John Ransom

Doctor Roy wrote: I know you have problems with the other two but what's the problem with shared sacrifice?

Dear Comrade Doctor,

There is noting wrong with shared sacrifice if it’s the type of sacrifice Winston Churchill talked about when he told England he had “nothing to offer but blood, toil, tears and sweat.”

But that’s not what Obama is talking about. He’s talking about rewarding one sector of society, for example the flat-earth society which posses as global alarmists, against the poor and middle class who have to pay more for energy because of Obama.

Let me ask you this: Who the hell in their right mind would appoint someone Secretary of Energy who thinks that gas prices being substantially higher is a good thing for the country? Or tolerates people in their administration who think that crucifying oil and gas companies somehow serves a higher purpose.

I don’t care that Chu uttered those words about high gas prices when he was a private person. How do we take him seriously as a policy executive when he’s just that freakin’ dumb?

That’s not shared sacrifice. That’s a group delusion. We’re verging into territory where people have delusional views in the same way David Koresh’s followers did.

It spreads from the leader outward. 

This is no longer a presidential administration. This is a chapter from the Conrad novel Heart of Darkness- better known to Boomers as Apocalypse Now.    

Kris in  Kalfornia wrote: Just a reminder. When Obama took office on January 20, 2009, the average price of a gallon of Gas was $1.78. Here in CA, the lowest I can find these days is $4.05. If Obama's policies had worked and in light of his refusal to let the oil companies actually produce as much oil as they could if not for stupid rules and permit delays, how high would that be now if the economy had actually improved? $6,00 a gallon? $7? Even higher probably since supply and demand always dictates price.

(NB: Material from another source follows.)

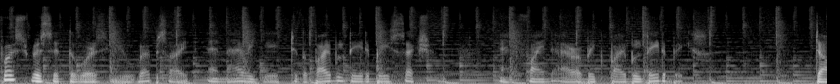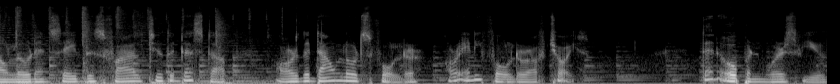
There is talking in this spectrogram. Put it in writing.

Dear Kris,

I think the GOP would make a serious mistake betting on gas prices being high a few weeks out from the election. As we saw in 2008, gas prices can swing pretty rapidly.

I think we have entered a very dangerous economic period where a flash crash in commodity prices are not just possible, but likely.

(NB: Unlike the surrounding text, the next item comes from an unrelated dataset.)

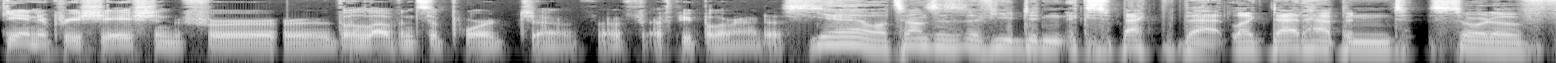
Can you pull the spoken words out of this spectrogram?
gain appreciation for the love and support of, of, of, people around us. Yeah, well, it sounds as if you didn't expect that. Like that happened sort of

Same goes with the stock markets. The banking crisis in Europe in no different that the one we faced in 2008 and 2009. The entire banking system “over there” is going to have to be recapitalized. That could cause serious problems in the US as well.     


John Ransom

John Ransom is the Finance Editor for Townhall Finance.